OSHA issued a memorandum to Regional Administrators on April 22, 2015 to provide further guidance on evaluating the combustion hazards associated with dust accumulation. Currently, it is possible to infer from OSHA’s Directive, CPL 03-00-008, Combustible Dust National Emphasis Program (Reissued), that any dust accumulation of 1/32nd inch or more presents a deflagration or combustible hazard. However, combustible dust determinations are not that simple. Other factors need to be considered, including the area of dust accumulation (see section 6.1.3.2 of NFPA 654 (2013 edition) and the bulk density of combustible dusts.

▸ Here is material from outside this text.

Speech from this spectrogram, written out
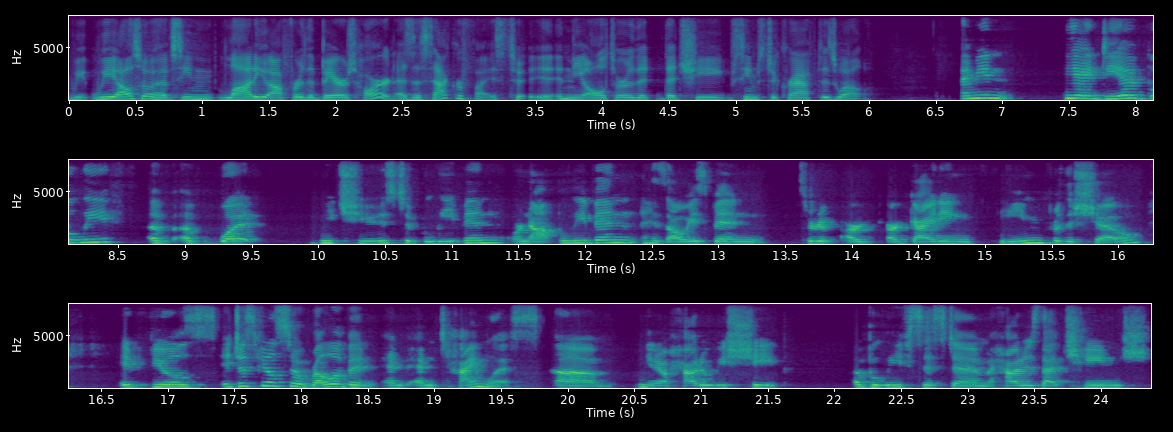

The National Fire Protection Association’s consensus standard, NFPA 654, allows dust accumulation to exceed 1/32nd inch for materials with a bulk density less than 75 lb/ft3. According to OSHA’s guidance “[b]ulk densities of combustible dusts depend on many factors including the type of material (e.g. wood, paper, plastic, metal, etc.), the dust particle size, and the dust particle shape.” The memorandum includes the mathematical formula NFPA uses to make this determination. The formula is based on LD (layer depth) and BD (bulk density). Both layer depth and bulk density are explained more fully but the guidance does instruct Compliance Safety and Health Officers (CSHOs) to consider the bulk density of a dust before determining whether a violation of 1910.22(a)(1), 1910.22(a)(2) or 1910.176(c) has occurred. Tissue dust is used as an example of a very low density dust which may not pose “a deflagration hazard even at an accumulation level of 1/4 inch, covering over five percent of the floor area of 1000 ft2, whichever is less.” The memorandum provides detailed instructions on how to test low density dust accumulations to determine their deflagration risk or combustibility.

According to Bloomberg BNA, OSHA does not anticipate that this guidance will materially alter the outcome of inspections. OSHA believes that most inspections involve dust accumulations so far in excess of the upper allowable limits that only in situations involving light dusts will bulk density be a deciding factor. However, this memorandum makes clear that the accumulation of 1/32nd inch of dust alone does not justify a citation.

A copy of OSHA’s memorandum can be found here.